When somebody left to go to the war, was it a big event?

Well, they just went ... and that was it.

What about when they came home?

Everybody had a day for that.

A day ... a special day?

Yeah, that’s right.

Was it at Higginson?

No, in Searcy ... there at the park ... Spring Park.

Did you know any of the fellows who didn’t come back?

Well some of ‘em. Roy Vest -- he went over there and got all crippled up. He couldn’t do nothin’. He’s been dead for years.

Where did he live?

He lived there not far from me. He was a fine guy ...

When the war was going on -- was it a hardship?

It was for the old people. The young people didn’t pay too much attention to it. But the old people did.

In what way?

Well, because they had to go to a war ... and they wasn’t implicated in it. But they had to go anyway. People talked about it a lot. And they do yet. You get around a big bunch and they bring that up and have something to say about it. They’ve had a brother ... or they’ve had an uncle ... somebody’s had to go.


I met one of your friends while I was coming in ... he told me you’re a snake man.

I catch rattlesnakes. I find a rattlesnake coiled up, well I tell him "stretch out," and start movin’ my hand over him like that ... "go on, stretch out now ... come on here now. Follow my hand out here." And he’ll get out here and then I’ll place my hand in behind him, pick him up and he’ll wrap around me and I’ll carry him to the house.

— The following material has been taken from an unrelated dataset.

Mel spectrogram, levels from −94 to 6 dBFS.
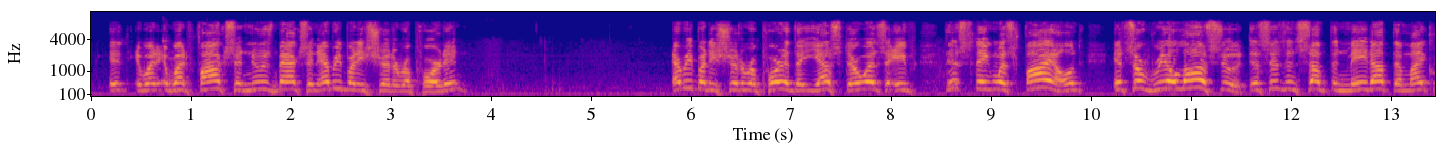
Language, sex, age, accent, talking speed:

Now how would you do that?

Just charm ‘em.

Just charm ‘em?

Just like a woman. Just like a woman. They’re more like a woman than anything else.

Who taught you that?

Nobody. I just learned it. I never was afraid of ‘em.

It must have been very frightening the first time.

Naw, I just growed up with ‘em. I’ve seen ‘em that big around [makes a ring with his fingers about 4" in diameter]. Weighed 35 pounds.

Were you ever bitten?

No. Never been bitten. I could just motion my hand over him ... tell him to lay down and straighten out. He’d just stretch out just like you were talking to somebody.

Was your dad able to do that?

He wasn’t as good as I was. He was bit a couple of times.

Do you think you could go out and do that today?

I deliberately couldn’t. I’d be afraid of ‘em. I never was afraid of ‘em.

So you lived here from ...

1916 up to today.

You didn’t leave?

I went to work in Michigan and Indiana. It’s been 8 to 10 years ago.

Worked in tomaters, peaches, apples, anything that came along.

When you were young, do you remember hearing any stories about the Civil War or the Spanish American War?

I’ve heard a lot but I forget.

Was your father in any of the wars?

No. He wasn’t in it because he had too many children.

What about his father?

I didn’t know anything about him. He had a white long beard down like this. I used to have a picture of him. But it burnt up in that fire we had.

We’ve got one of your friends here with us. I’m going to ask him to join us.